Set down the data below exactly; pictures stay out.

########################################

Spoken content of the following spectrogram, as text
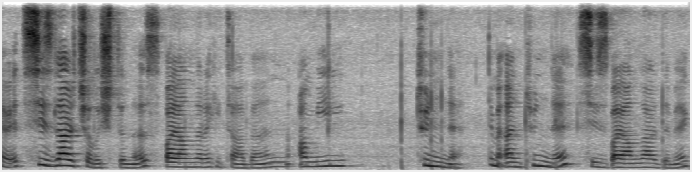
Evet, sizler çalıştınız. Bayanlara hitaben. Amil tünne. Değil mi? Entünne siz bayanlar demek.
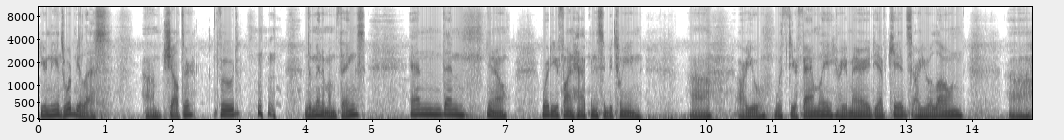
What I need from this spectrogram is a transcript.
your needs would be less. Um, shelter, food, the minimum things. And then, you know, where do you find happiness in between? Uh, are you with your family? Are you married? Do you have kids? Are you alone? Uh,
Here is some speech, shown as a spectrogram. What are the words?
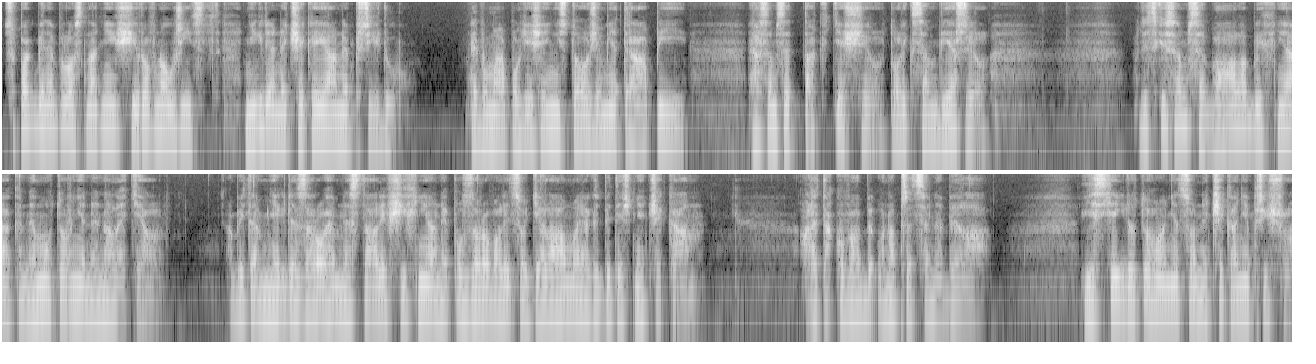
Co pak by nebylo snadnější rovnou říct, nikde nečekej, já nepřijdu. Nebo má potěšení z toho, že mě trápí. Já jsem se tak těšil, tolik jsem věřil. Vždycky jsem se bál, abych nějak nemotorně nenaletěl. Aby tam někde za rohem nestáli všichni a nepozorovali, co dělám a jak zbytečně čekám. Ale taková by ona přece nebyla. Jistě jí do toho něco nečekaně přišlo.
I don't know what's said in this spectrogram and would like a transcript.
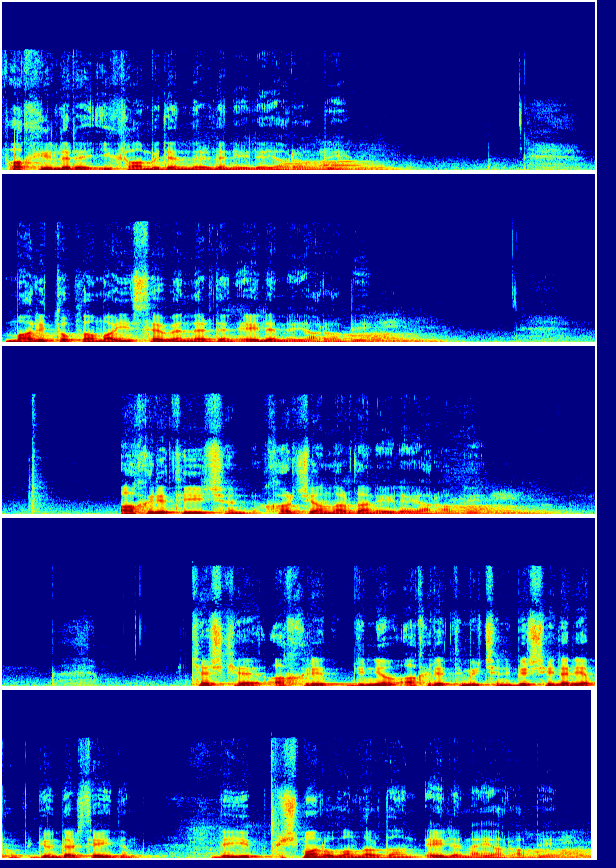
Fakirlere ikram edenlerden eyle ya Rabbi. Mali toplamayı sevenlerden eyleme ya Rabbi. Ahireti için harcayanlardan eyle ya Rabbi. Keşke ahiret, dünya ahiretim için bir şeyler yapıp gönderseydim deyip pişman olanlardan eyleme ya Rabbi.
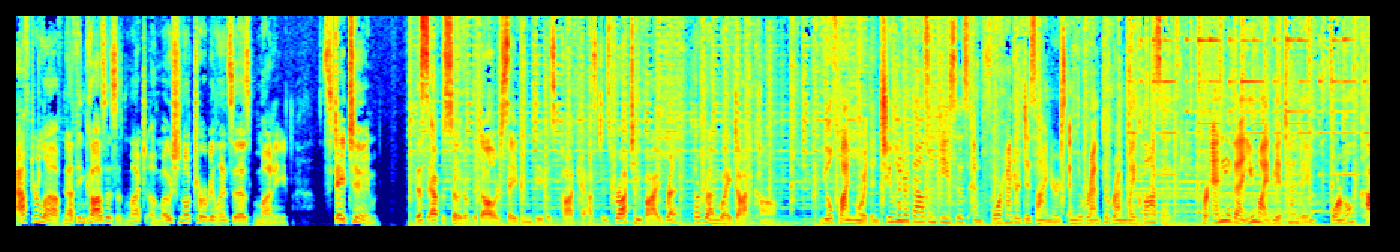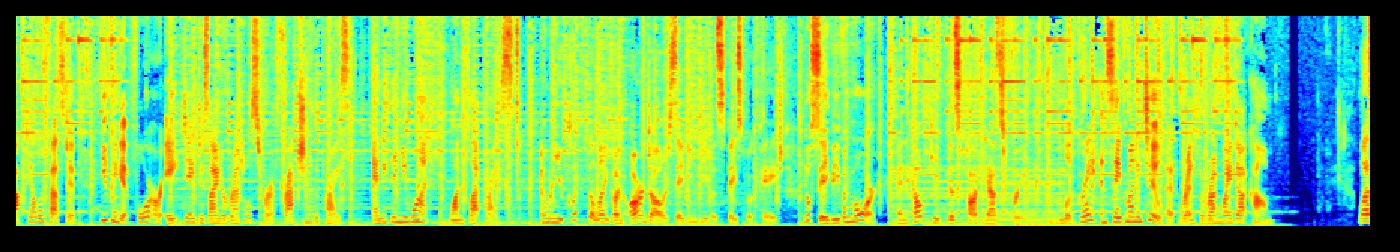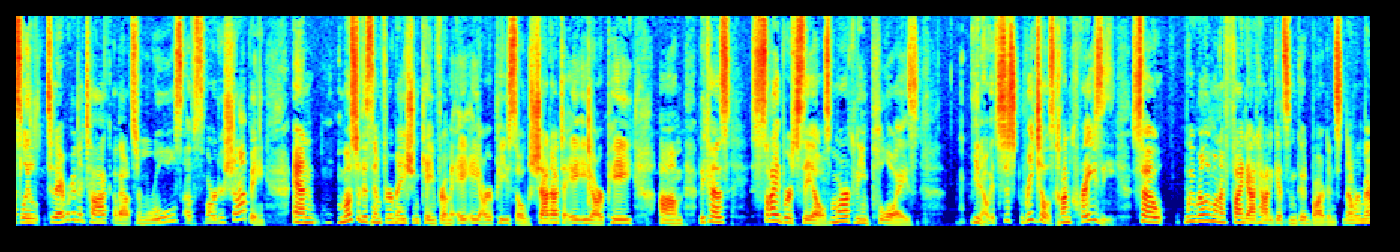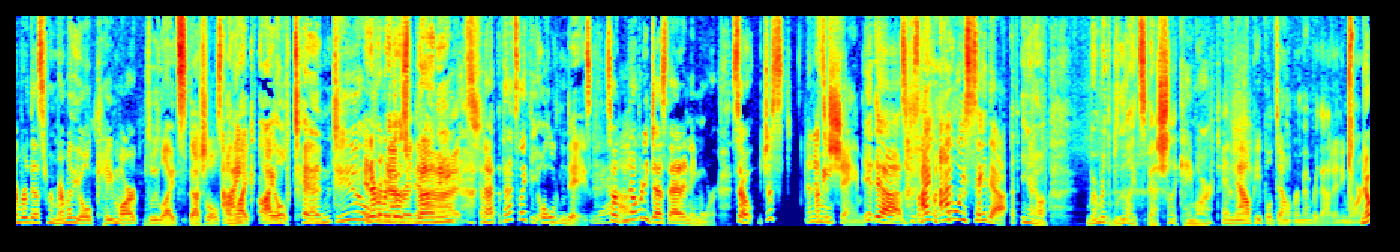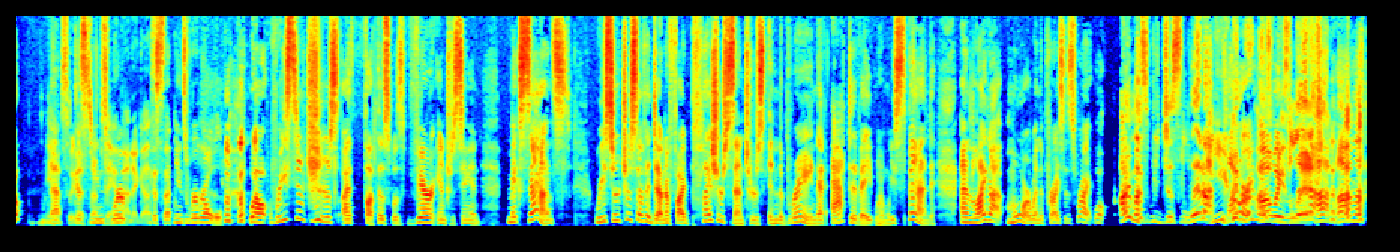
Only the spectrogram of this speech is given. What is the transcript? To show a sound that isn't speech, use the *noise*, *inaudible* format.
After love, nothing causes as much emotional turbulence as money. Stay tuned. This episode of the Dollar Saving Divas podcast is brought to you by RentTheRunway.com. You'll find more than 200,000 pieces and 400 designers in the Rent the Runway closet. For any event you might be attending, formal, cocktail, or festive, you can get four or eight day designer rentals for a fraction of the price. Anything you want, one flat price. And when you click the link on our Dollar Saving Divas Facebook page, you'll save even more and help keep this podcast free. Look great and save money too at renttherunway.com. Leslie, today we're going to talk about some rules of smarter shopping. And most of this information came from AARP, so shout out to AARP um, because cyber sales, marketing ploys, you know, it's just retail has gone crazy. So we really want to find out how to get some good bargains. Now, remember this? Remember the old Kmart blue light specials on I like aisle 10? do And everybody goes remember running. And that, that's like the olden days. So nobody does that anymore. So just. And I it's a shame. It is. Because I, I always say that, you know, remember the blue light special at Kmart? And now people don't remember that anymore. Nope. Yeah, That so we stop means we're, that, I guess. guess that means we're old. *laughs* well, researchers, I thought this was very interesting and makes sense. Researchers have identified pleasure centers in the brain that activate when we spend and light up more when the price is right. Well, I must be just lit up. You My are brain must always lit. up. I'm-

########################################

SOLUTION TO THE EXERCISE>
Spoken content of the following spectrogram, as text
Evet, sizler çalıştınız. Bayanlara hitaben. Amil tünne. Değil mi? Entünne siz bayanlar demek.
What I need from this spectrogram is a transcript.
your needs would be less. Um, shelter, food, the minimum things. And then, you know, where do you find happiness in between? Uh, are you with your family? Are you married? Do you have kids? Are you alone? Uh,
Here is some speech, shown as a spectrogram. What are the words?
Co pak by nebylo snadnější rovnou říct, nikde nečekej, já nepřijdu. Nebo má potěšení z toho, že mě trápí. Já jsem se tak těšil, tolik jsem věřil. Vždycky jsem se bál, abych nějak nemotorně nenaletěl. Aby tam někde za rohem nestáli všichni a nepozorovali, co dělám a jak zbytečně čekám. Ale taková by ona přece nebyla. Jistě jí do toho něco nečekaně přišlo.
I don't know what's said in this spectrogram and would like a transcript.
Fakirlere ikram edenlerden eyle ya Rabbi. Mali toplamayı sevenlerden eyleme ya Rabbi. Ahireti için harcayanlardan eyle ya Rabbi. Keşke ahiret, dünya ahiretim için bir şeyler yapıp gönderseydim deyip pişman olanlardan eyleme ya Rabbi.
Only the spectrogram of this speech is given. What is the transcript? To show a sound that isn't speech, use the *noise*, *inaudible* format.
After love, nothing causes as much emotional turbulence as money. Stay tuned. This episode of the Dollar Saving Divas podcast is brought to you by RentTheRunway.com. You'll find more than 200,000 pieces and 400 designers in the Rent the Runway closet. For any event you might be attending, formal, cocktail, or festive, you can get four or eight day designer rentals for a fraction of the price. Anything you want, one flat price. And when you click the link on our Dollar Saving Divas Facebook page, you'll save even more and help keep this podcast free. Look great and save money too at renttherunway.com. Leslie, today we're going to talk about some rules of smarter shopping. And most of this information came from AARP, so shout out to AARP um, because cyber sales, marketing ploys, you know, it's just retail has gone crazy. So we really want to find out how to get some good bargains. Now, remember this? Remember the old Kmart blue light specials on I like aisle 10? do And everybody goes remember running. And that, that's like the olden days. So nobody does that anymore. So just. And I it's a shame. It is. Because I, I always say that, you know, remember the blue light special at Kmart? And now people don't remember that anymore. Nope. Yeah, That so we stop means we're, that, I guess. guess that means we're old. *laughs* well, researchers, I thought this was very interesting and makes sense. Researchers have identified pleasure centers in the brain that activate when we spend and light up more when the price is right. Well, I must be just lit up. You My are brain must always lit. up. I'm-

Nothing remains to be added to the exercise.